A Walrasian or competitive equilibrium consists of a a vector of prices and an allocation such that given the prices, each trader by maximizing his objective function (profit, preferences) subject to his technological possibilities and resource constraints plans to trade into his part of the proposed allocation, and such that the prices make all net trades compatible with one another ('clear the market') by equating aggregate supply and demand for the commodities which are traded.
Although this rather narrow concept of economic equilibrium is inappropriate in many situations, such as oligopolostic market structures, public goods and externalities, collusion, or markets with price rigidities, it hightlights the close connection between unregulated free price formation in competitive markets and allocative efficiency. For a broad variety of preferences, technologies, and ownership structures, competitive equilibria maximize social welfare in the sense of maximizing the sum of aggregate consumer and producer surplus (see economic rents). Not only do Walrasian markets provide an exchange institution that leads to efficient outcomes, but any efficient allocation can be reached as a competitive equilibrium by an appropriate redistribution of the traders' intial resources.

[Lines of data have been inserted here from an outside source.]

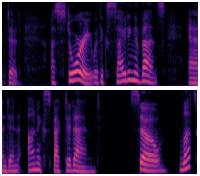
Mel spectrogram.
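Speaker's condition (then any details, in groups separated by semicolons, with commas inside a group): No condition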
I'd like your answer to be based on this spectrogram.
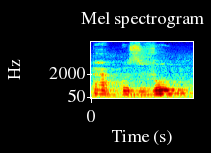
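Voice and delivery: a soft, strangled half-word; the name catching in a frightened throat; croaking. A narrator's reading. Harry croaking out the dark lord's name to Firenze. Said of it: "Harry croaked".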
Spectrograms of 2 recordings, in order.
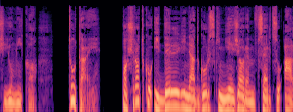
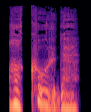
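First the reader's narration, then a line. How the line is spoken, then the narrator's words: Whisper. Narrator (Polish): wyszeptała Yumiko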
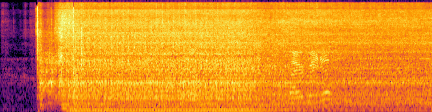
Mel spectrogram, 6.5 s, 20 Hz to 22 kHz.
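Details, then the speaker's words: 1964 Ford Thunderbird with a no-crank problem, started by jumping the starter relay with the key on: a short crank, then it fires into an even idle at about four beats a second. Neutral safety switch or column wiring suspected. "starts runs just fine so I'm going to go start case and wiring"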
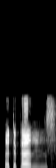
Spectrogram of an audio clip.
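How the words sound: The voice is pitched somewhat too high. The speaker calls it wrong.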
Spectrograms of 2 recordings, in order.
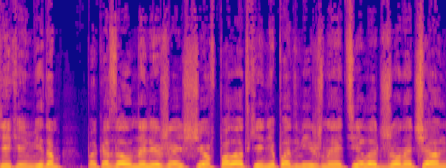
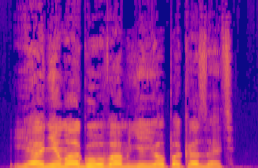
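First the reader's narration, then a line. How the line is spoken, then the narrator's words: Calm reply. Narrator (Russian): спокойно ответил монстролог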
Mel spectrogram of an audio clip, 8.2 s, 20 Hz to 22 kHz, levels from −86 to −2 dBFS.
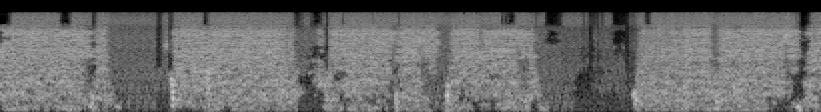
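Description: The speech dips at 1.58–1.74 s, 2.98–3.46 s, 5.32–5.58 s, 5.75–6.35 s and 7.71–8.07 s, mostly by roughly 10 dB, less near 5.3 s. This is likely speech suppressed in double talk: the echo canceller couldn't separate talker from loudspeaker echo and attenuated both.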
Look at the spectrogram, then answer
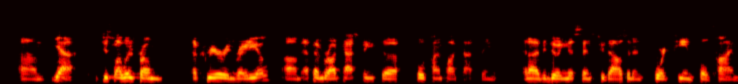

In addition, Walrasian markets minimize the informational requirements to complete a transaction: each trader only has to know the characteristics of the object traded, the price, and his own objective function (preferences, technology). However, complete information on prices and on the characteristic of the commodities is necessary to retain the efficiency features of free price formation in competitive markets. If there is asymmetric information on the quality of the commodities, prices only insufficiently signal the relative opportunity costs of economic decisions, and, as a result, allocative decisions will no longer lead to efficient market outcomes. Even worse, the repercussions of adverse quality updating can make markets break down completely, with no voluntary trade taking place at all. (Potential market breakdowns in the presence of commodities of varying quality and asymmetric information have become famous as the lemons problem.)
If markets are 'thin', traders have market power, and the competitive paradigm does no longer apply. Instead, prices are explained from matching strategically formed price 'bids' (buying demands) and price 'asks' (selling offers). Accordingly, more general models of competitive markets are described as auctions. However, as the number of bidders grows large, the strategic equilibrium bids from common value auctions approach the competitive price. A similar result holds for competitive markets with perfect information where the traders are free to form coalitions which maximize the joint gains from trade. Then, the coalitionally stable outcomes form a large set, which includes in particular the (efficient) competitive allocation. Again, as the number of trader becomes large, the set of outcomes which is stable under collusive behavior shrinks, and it approaches the (unique) competitive outcome again. Thus, in the limit, both the coalitional and the strategic approach to describing competitive markets collapse into the simple competitive (Walrasian) paradigma. This fact both underlines the benchmark role of perfectly competitive market equilibrium for the allocation of goods, and the restrictive nature of the Walrasian concept of competitive markets.
Entry by: Jan Vleugels
December 1, 1997
Direct questions and comments to: Glossary master